◆ LISTED ENTRIES ◆

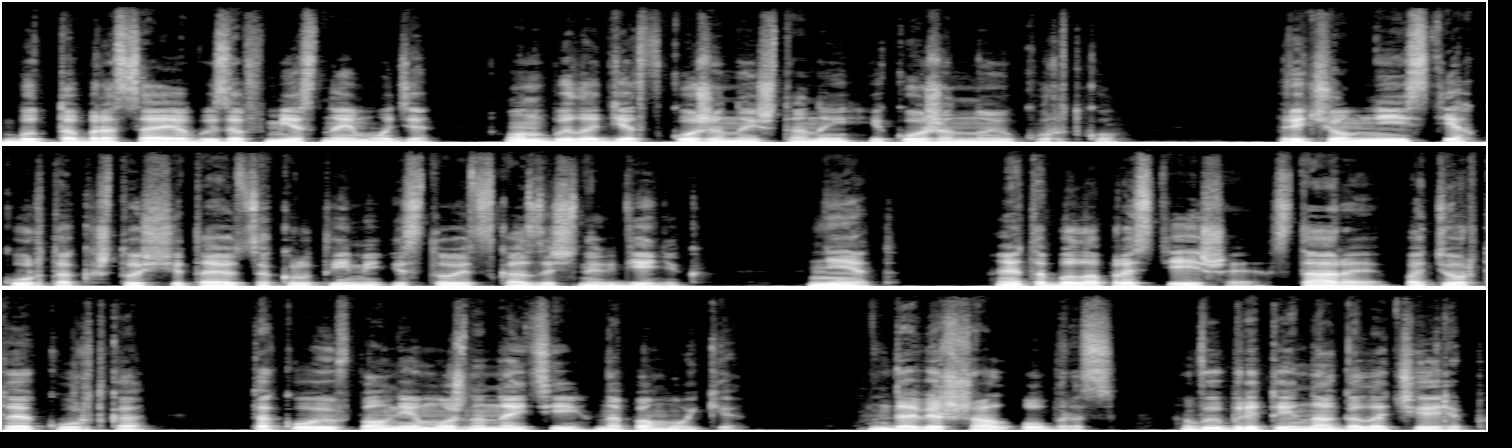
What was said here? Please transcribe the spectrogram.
Будто бросая вызов местной моде, он был одет в кожаные штаны и кожаную куртку. Причем не из тех курток, что считаются крутыми и стоят сказочных денег, нет, это была простейшая, старая, потертая куртка. Такую вполне можно найти на помойке. Довершал образ выбритый наголо череп.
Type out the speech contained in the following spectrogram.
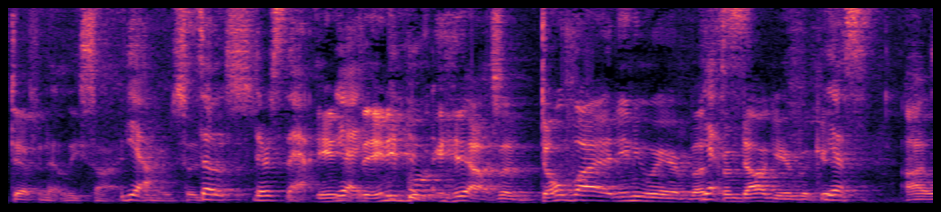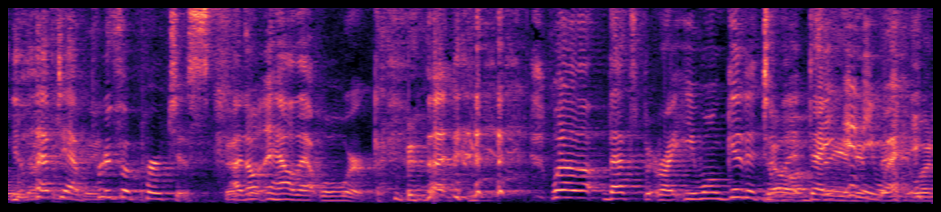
definitely sign. Mm-hmm. Yeah, you know, so just there's that. Any, Yay. any book, yeah. So don't buy it anywhere but Yes. from Dog Ear because yes I will you'll have to have proof of purchase i don't it. know how that will work but well that's right you won't get it till No, that I'm day anyway if they, when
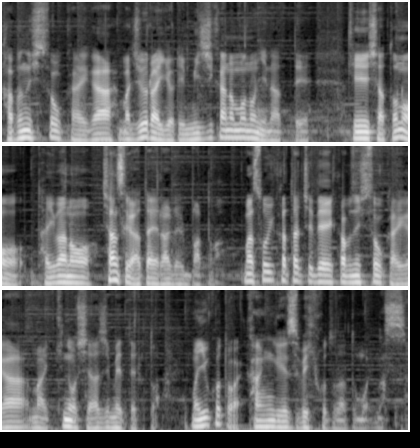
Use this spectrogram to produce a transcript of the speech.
株主総会が、まあ、従来より身近なものになって経営者との対話のチャンスが与えられる場と、まあ、そういう形で株主総会が、まあ、機能し始めていると、まあ、いうことは歓迎すべきことだと思います。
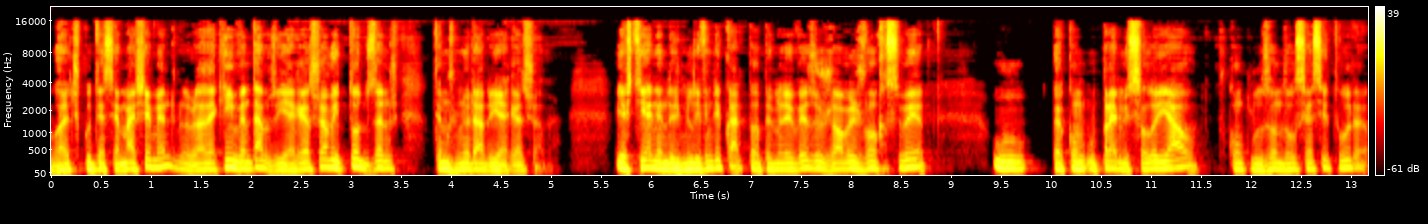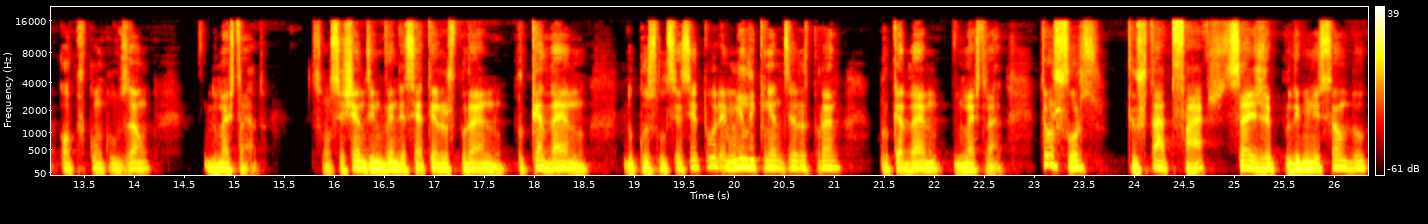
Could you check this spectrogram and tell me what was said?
Agora discutem-se é mais sem menos, mas a verdade é que inventámos o IRS jovem e todos os anos temos melhorado o IRS jovem. Este ano, em 2024, pela primeira vez, os jovens vão receber o, a, o prémio salarial por conclusão da licenciatura ou por conclusão do mestrado. São 697 euros por ano, por cada ano do curso de licenciatura, 1.500 euros por ano por cada ano de mestrado. Então, um esforço que o Estado faz, seja por diminuição do,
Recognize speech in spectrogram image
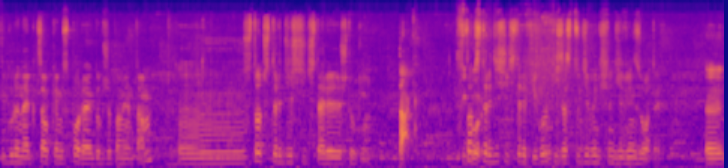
figurynek całkiem sporo, jak dobrze pamiętam. Ym, 144 sztuki. tak. Figur. 144 figurki za 199 zł. Y,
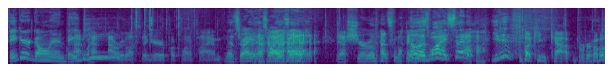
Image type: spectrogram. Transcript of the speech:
figure going, baby. ha- hourglass figure, Pokemon of Time. That's right, that's why I said it. yeah, sure. That's why. No, that's why I said it. Uh-huh. You didn't. fucking cap, bro.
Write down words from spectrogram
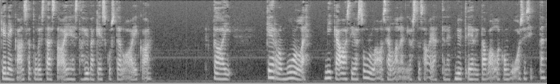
kenen kanssa tulisi tästä aiheesta hyvä keskustelu aikaan. Tai kerro mulle, mikä asia sulla on sellainen, josta sä ajattelet nyt eri tavalla kuin vuosi sitten.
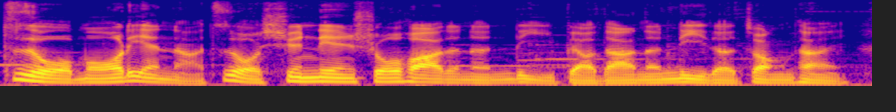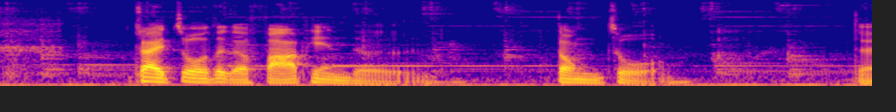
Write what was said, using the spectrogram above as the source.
自我磨练啊、自我训练说话的能力、表达能力的状态，在做这个发片的。动作，对，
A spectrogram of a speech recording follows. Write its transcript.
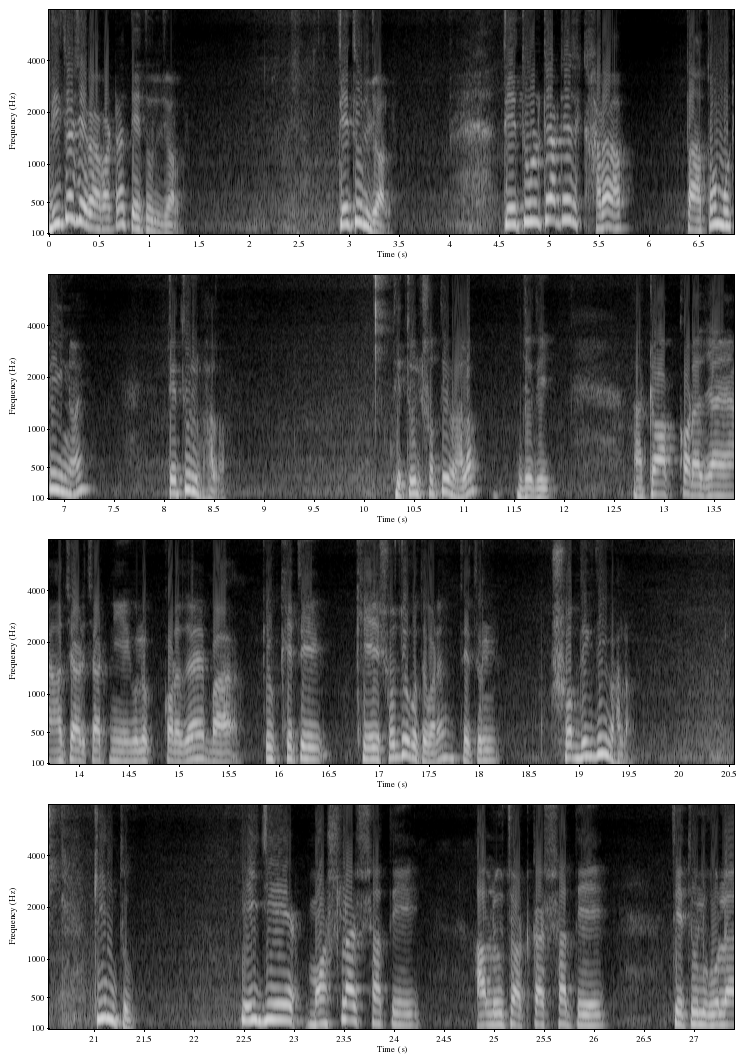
দ্বিতীয় যে ব্যাপারটা, তেঁতুল জল। তেঁতুল জল। তেঁতুলটা যে খারাপ, তা তো মোটেই নয়। তেঁতুল ভালো। তেঁতুল সত্যি ভালো, যদি টক করা যায়, আচার, চাটনি এগুলো করা যায় বা কেউ খেতে, খেয়ে সহ্য করতে পারেন তেঁতুল সব দিক দিয়েই ভালো। কিন্তু এই যে মশলার সাথে, আলু চটকার সাথে, তেঁতুল গোলা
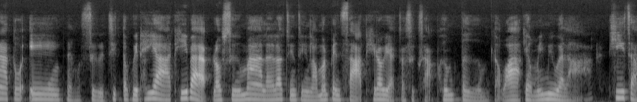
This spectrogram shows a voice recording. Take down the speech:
นาตัวเอง หนังสือจิตวิทยาที่แบบเราซื้อมาแล้วเราจริง ๆ แล้วมันเป็นศาสตร์ที่เราอยากจะศึกษาเพิ่มเติม แต่ว่ายังไม่มีเวลาที่จะ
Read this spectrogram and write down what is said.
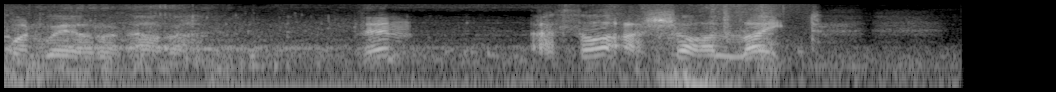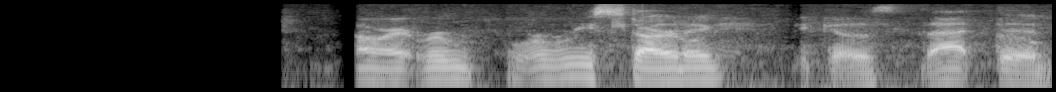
one way or another. Then I thought I saw a light. Alright, we're, we're restarting because that did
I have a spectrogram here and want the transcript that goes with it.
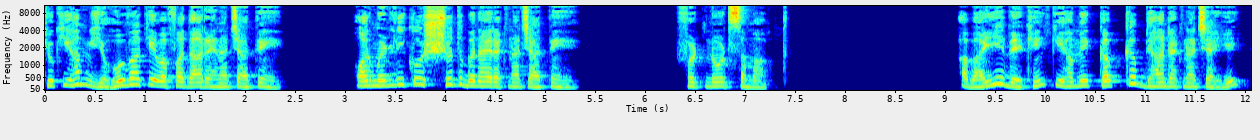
क्योंकि हम यहोवा के वफादार रहना चाहते हैं और मंडली को शुद्ध बनाए रखना चाहते हैं। फुटनोट समाप्त। अब आइए देखें कि हमें कब कब ध्यान रखना चाहिए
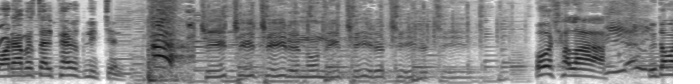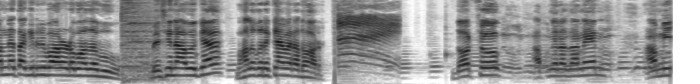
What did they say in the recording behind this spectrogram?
পরে আবার চাইল ফেরত নিচ্ছেন। ও শালা, তুই তো আমার নেতাগিরির বারোটা বাজাবু। বেশি না বইকে ভালো করে ক্যামেরা ধর। দর্শক, আপনারা জানেন, আমি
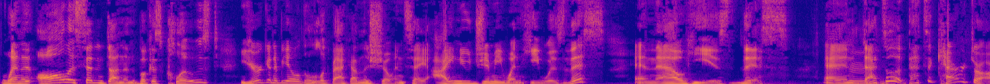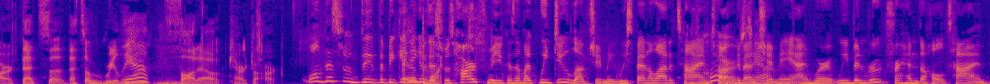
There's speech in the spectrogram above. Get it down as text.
when it all is said and done and the book is closed, you're going to be able to look back on this show and say, "I knew Jimmy when he was this, and now he is this." And that's a that's a character arc. That's a that's a really Mm-hmm. Yeah. thought out character arc. Well, this was the, the beginning Good of this was hard for me because I'm like, we do love Jimmy. We spent a lot of time Of talking about yeah. Jimmy, and we're we've been rooting for him the whole time.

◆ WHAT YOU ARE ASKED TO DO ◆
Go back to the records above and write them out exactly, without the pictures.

◆ WRITTEN SOLUTION ◆
What was said here? Please transcribe the spectrogram.
Будто бросая вызов местной моде, он был одет в кожаные штаны и кожаную куртку. Причем не из тех курток, что считаются крутыми и стоят сказочных денег, нет, это была простейшая, старая, потертая куртка. Такую вполне можно найти на помойке. Довершал образ выбритый наголо череп.
Type out the speech contained in the following spectrogram.
definitely sign. Mm-hmm. Yeah, you know, so just there's that. Any, Yay. any book, yeah. So don't buy it anywhere but Yes. from Dog Ear because yes I will you'll have to have proof of purchase i don't it. know how that will work but well that's right you won't get it till No, that I'm day anyway if they, when
Use this spectrogram to produce a transcript of the speech.
株主総会が、まあ、従来より身近なものになって経営者との対話のチャンスが与えられる場と、まあ、そういう形で株主総会が、まあ、機能し始めていると、まあ、いうことは歓迎すべきことだと思います。
Could you check this spectrogram and tell me what was said?
Agora discutem-se é mais sem menos, mas a verdade é que inventámos o IRS jovem e todos os anos temos melhorado o IRS jovem. Este ano, em 2024, pela primeira vez, os jovens vão receber o, a, o prémio salarial por conclusão da licenciatura ou por conclusão do mestrado. São 697 euros por ano, por cada ano do curso de licenciatura, 1.500 euros por ano por cada ano de mestrado. Então, um esforço que o Estado faz, seja por diminuição do,
Recognize speech in spectrogram image
figurynek całkiem sporo, jak dobrze pamiętam. Ym, 144 sztuki. tak. Figur. 144 figurki za 199 zł. Y,
Image type: spectrogram. Transcript of the speech:
figure going, baby. ha- hourglass figure, Pokemon of Time. That's right, that's why I said it. yeah, sure. That's why. No, that's why I said it. Uh-huh. You didn't. fucking cap, bro.
Write down words from spectrogram
kenen kanssa tulisi tästä aiheesta hyvä keskustelu aikaan. Tai kerro mulle, mikä asia sulla on sellainen, josta sä ajattelet nyt eri tavalla kuin vuosi sitten.
Write what was said, using the spectrogram above as the source.
自我磨练啊、自我训练说话的能力、表达能力的状态，在做这个发片的。动作，对，
A spectrogram of a speech recording follows. Write its transcript.
দ্বিতীয় যে ব্যাপারটা, তেঁতুল জল। তেঁতুল জল। তেঁতুলটা যে খারাপ, তা তো মোটেই নয়। তেঁতুল ভালো। তেঁতুল সত্যি ভালো, যদি টক করা যায়, আচার, চাটনি এগুলো করা যায় বা কেউ খেতে, খেয়ে সহ্য করতে পারেন তেঁতুল সব দিক দিয়েই ভালো। কিন্তু এই যে মশলার সাথে, আলু চটকার সাথে, তেঁতুল গোলা
This spectrogram shows a voice recording. Take down the speech:
นาตัวเอง หนังสือจิตวิทยาที่แบบเราซื้อมาแล้วเราจริง ๆ แล้วมันเป็นศาสตร์ที่เราอยากจะศึกษาเพิ่มเติม แต่ว่ายังไม่มีเวลาที่จะ
Read this spectrogram and write down what is said.
one way or another. Then I thought I saw a light. Alright, we're, we're restarting because that did
I have a spectrogram here and want the transcript that goes with it.
क्योंकि हम यहोवा के वफादार रहना चाहते हैं और मंडली को शुद्ध बनाए रखना चाहते हैं। फुटनोट समाप्त। अब आइए देखें कि हमें कब कब ध्यान रखना चाहिए
What did they say in the recording behind this spectrogram?
পরে আবার চাইল ফেরত নিচ্ছেন। ও শালা, তুই তো আমার নেতাগিরির বারোটা বাজাবু। বেশি না বইকে ভালো করে ক্যামেরা ধর। দর্শক, আপনারা জানেন, আমি
There's speech in the spectrogram above. Get it down as text.
when it all is said and done and the book is closed, you're going to be able to look back on this show and say, "I knew Jimmy when he was this, and now he is this." And that's a that's a character arc. That's a that's a really Mm-hmm. Yeah. thought out character arc. Well, this was the, the beginning Good of this was hard for me because I'm like, we do love Jimmy. We spent a lot of time Of talking about yeah. Jimmy, and we're we've been rooting for him the whole time.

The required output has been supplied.